Your job during the course of your dental education is to learn what you need to become an excellent practitioner. Much of that knowledge needs to be applied in order for you to learn effectively. Although your school provides you with patients, some of them seem to slip through your hands (metaphorically speaking, of course). Patients are here one day, but gone the next. Some leave because they’re frightened. Some leave because they can’t afford the treatment. But some leave because they don’t want to do what you’re suggesting needs to be done. Since your success in dental school depends on your ability to get your patients to agree to the treatment you recommend, it’s important to understand how to achieve a higher rate of case acceptance.
At this time of year, we have become accustomed to answering two questions asked by third year dental students. The first is: “Should I apply to residency programs?” The second is: “How do I know which residency program is right for me?”
Regardless of which school you’re attending, what grade point average you’ve maintained or how many scalings and root planings you’ve completed, we instantly and unequivocally answer “YES!!!” to the first question.
You know how every chef movie has an aspiring sous chef who admires the head chef, but the head chef either doesn’t have the desire or can’t seem to find time to mentor the sous chef? In this regard, the dental profession is no different from the food preparation profession.
Everyone talks about mentor relationships. Some people have them, but would like more. Some people would like to find just one. No matter how you slice it, if you’d like a mentor, you will probably have to do something to initiate the relationship. So how do you go about creating a mentor relationship with a faculty or senior colleague?
One of the reasons that many of you have chosen dentistry as a profession is to establish autonomy. You’d like to set your own schedule, take vacations when you please and not answer to a boss. However, patients want to be seen early in the morning and late at night, so your workdays will be long. Patients want to be seen during the weekend, so your weekends will be short. While it’s tempting to believe that you will be able to schedule your patients to meet your needs, you may not be able to meet your financial obligations if you do. If you learn to balance your work and your life while you are in dental school, it may be easier for you to continue to do so once you enter the profession.
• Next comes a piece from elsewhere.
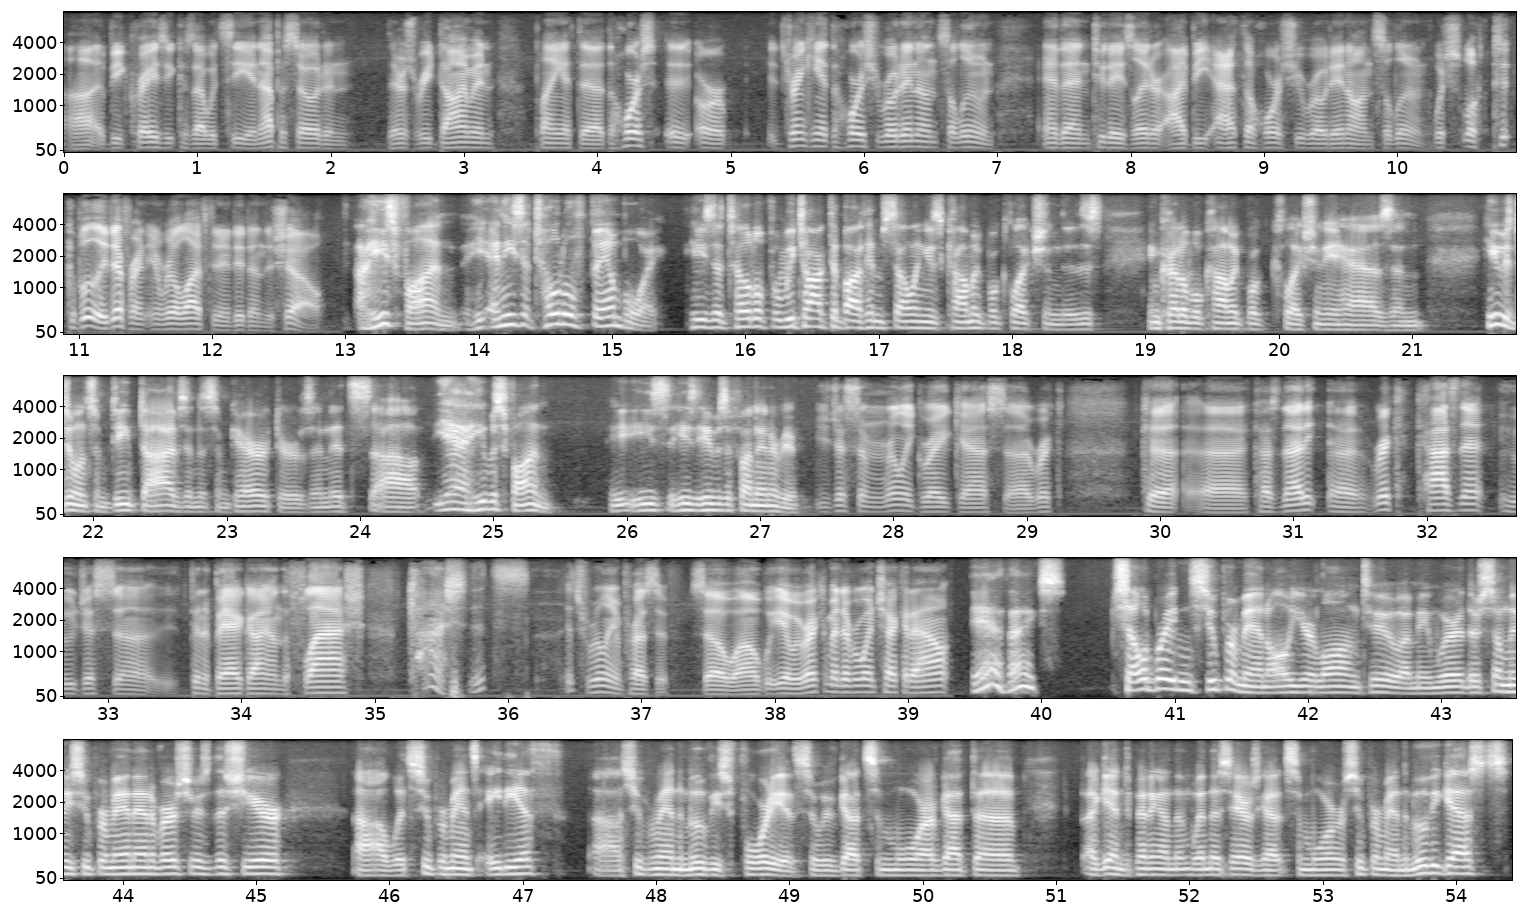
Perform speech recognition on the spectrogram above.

We have some simple suggestions that might help.
As dentists, we’re in the business of prevention. But what happens when in spite of our preventive efforts, our patients develop a problem? We quickly move into damage control mode to protect our patients’ interests. Shouldn’t we do the same for ourselves?
That’s why we need insurance. When something happens, we want to control the damage and protect our interests. Would you ever consider leaving an auto dealer with your new car and no auto insurance? You have so much invested in your decision to become a dentist, and as a result of this investment, you have tremendous earning potential. Yet although you’d insure your car without hesitation, you still haven’t insured yourself.
Maybe you just don’t know what you need. Unfortunately, both of us got a quick education when we had to use our insurance plans early in our careers. We are hoping that our stories will help to illustrate which insurance coverage you need as soon as you get your license, and why.